Rabidoux and Raleigh presented the following corridor vision: “As South Burlington grows in the coming decades, Shelburne Road will continue to serve as a key travel corridor for both the neighboring community and the region. Through a combination of actions, Shelburne Road will become safer, more attractive, and better integrated with the surrounding community.” 

Currently, it can be quite challenging to cross Shelburne Road. There are only four crosswalks: Queen City Park Road, IDX Drive, the Hannaford Plaza, and Fayette Drive/MacIntosh Avenue. These crosswalks are almost a quarter of a mile apart in distance as well.  The suggestions of the study were made with the aim of improving visibility and the quality and safety of pedestrian crossings including leading pedestrian intervals, turn restrictions, regulatory signs, and pedestrian countdown signals. The study suggested additional crosswalks at signalized intersections and a crosswalk with a median refuge at Imperial Drive.

Since the Shelburne Road corridor is currently dominated by vehicles, the study addressed making the road safer for cyclists as well. Presently, there are no bike lanes provided in the corridor, only south of IDX Drive. The study shows that the crossing at Queen City Park Road to is incomplete and poorly defined. There is a lack of alternative and parallel routes as well.  The study proposes an on-street bike route on Fayette Drive and pursuing a feasibility study of a multi-use path on Fayette Drive. A way finding and signed bike route system in neighborhoods was also proposed.
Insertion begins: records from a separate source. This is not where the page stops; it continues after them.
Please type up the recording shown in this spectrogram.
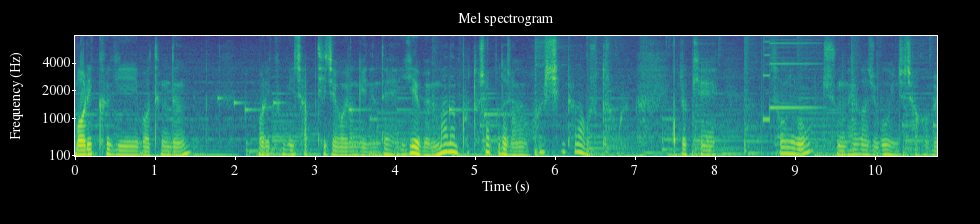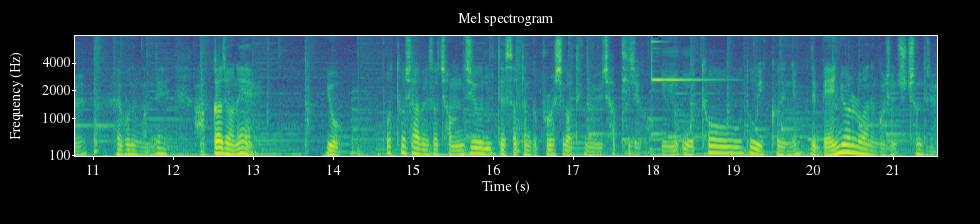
머리 크기 뭐 등등 머리 크기, 잡티 제거 이런 게 있는데 이게 웬만한 포토샵보다 저는 훨씬 편하고 좋더라고요. 이렇게 손으로 줌 해가지고 이제 작업을 해보는 건데 아까 전에 요 포토샵에서 점 지울 때 썼던 그 브러쉬 같은 경우 이 잡티 제거. 이 오토도 있거든요. 근데 매뉴얼로 하는 걸 저는 추천드려요.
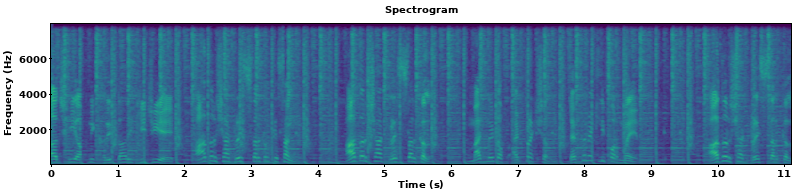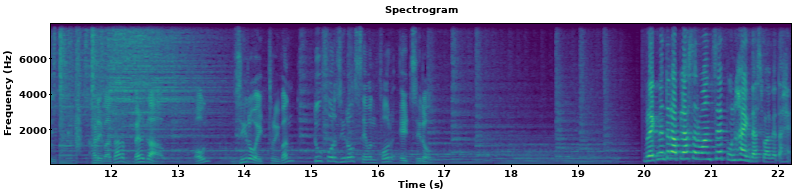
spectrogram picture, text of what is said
आज ही अपनी खरीदारी कीजिए आदर्शा ड्रेस सर्कल के संग। Adarsha dress circle magnet of attraction definitely for men Adarsha dress circle, Khade Bazaar Belgaum phone zero eight three one two four zero seven four eight zero ब्रेकनंतर आपल्या सर्वांचे पुन्हा एकदा स्वागत आहे.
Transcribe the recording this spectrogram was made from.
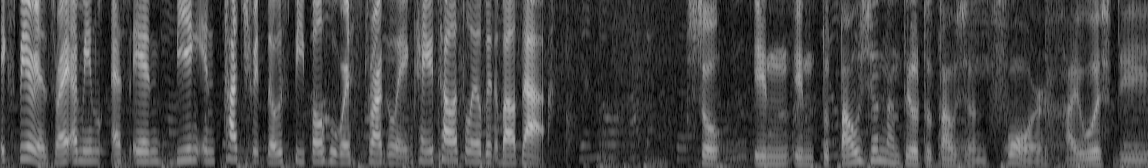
experience, right? I mean, as in being in touch with those people who were struggling. Can you tell us a little bit about that? So in in 2000 until 2004 I was the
At the wrap-up of the presentation, Commission member Chris Cole motioned that the Planning Commission accept the report; all members were in favor. It was made clear that the motion did not include an endorsement of any of the points brought forth by the scoping study.

SOURCE: Corey Burdick, Correspondent